you turn 40. [Vocabulary note: An optometrist is not a physician, but one
who is skilled in testing visual acuity and prescribing corrective lenses.
An optician sells or makes optical materials.] Many people begin to need
reading glasses at this time because the tissues of the eyeball become flaccid,
and our eyeballs actually become longer, from front to back, thus making
a close focal point more difficult to achieve. Again, a word of caution,
don’t become prematurely dependent on reading glasses. After 40 please
have your eyes checked every few years as part of a regular physical exam
to look for early symptoms of cataracts, glaucoma, diabetes or other vascular
problems. Looking into the pupils back to the retina is the only way a
doctor can actually visualize your blood vessels without cutting you open.
The eyes are an accurate indicator of systemic health, and, as you well
know, are also the mirror of the soul.
Another small detail I can’t resist sharing is a pirate story. There is
a whole section of Traditional Chinese Medicine which has studied the acupoints
in the ear. The ear, in fact, contains the most densely concentrated array
of acupuncture points on the body. Briefly, the ear represents an upside
down fetus; the lobe represents the head, the outer bony portion of the
ear that sticks out from your head is the curve of the spine, and the inner
part of the ear, around the opening to the ear canal, contains the acupoints
which represent, and are connected to, the internal organs. Much of the
acupuncture work going on around the country in prisons and drug rehab centers
is “Auriculo-Therapy” which involves tiny needles used in specific
points in the ears. The point for the eye is right in the middle of the
ear lobe. As the story goes, when Phoenician (ancient Egyptian) sailors
were first exploring the world, staking out their territories and sometimes
looting and stealing, they went to China and learned a little about Traditional
Chinese Medicine.
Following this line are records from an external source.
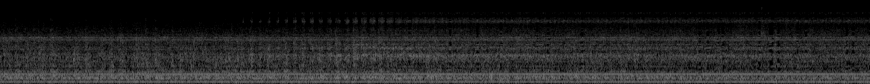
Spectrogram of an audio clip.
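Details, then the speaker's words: 3-inch R8-shank boring head with indexable bar, repaired after arrival faults, taking a 0.015 in cut: steady, even cutting hum with no chatter or knocking; clean, healthy cut. "well there you can see the tool is performing and uh let me um let me get reset up and we'll have a final discussion about the tool"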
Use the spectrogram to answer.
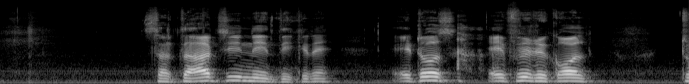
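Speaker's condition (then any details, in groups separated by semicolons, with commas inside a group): Coma after road accident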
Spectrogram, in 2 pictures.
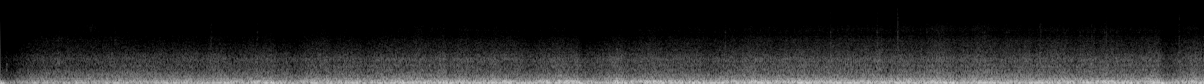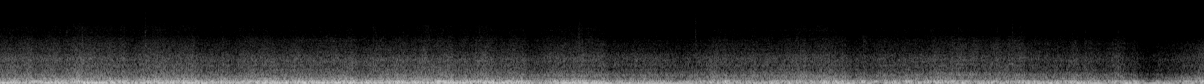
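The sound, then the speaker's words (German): Steady driving rumble from a Volkswagen Golf car, a dense low roar with wind-like noise over it that holds at an even, loud level throughout, with no voices. “Ja, eine Minute für den Golf und für alle Golfs auf dieser Welt.”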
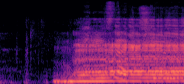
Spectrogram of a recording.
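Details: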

These men (mostly they were men) who became known as
the early pirates, experimented with improving their vision on the high
seas, they found that they could see further and more clearly when they
stimulated the eye point on their ear lobes. As so they began to pierce
their ears to have a more permanent stimulation of acuity, which evidently
worked. And so our children still learn about pirates as having rings in
Computer Eye Strain
Helping Your Eyes Last A Lifetime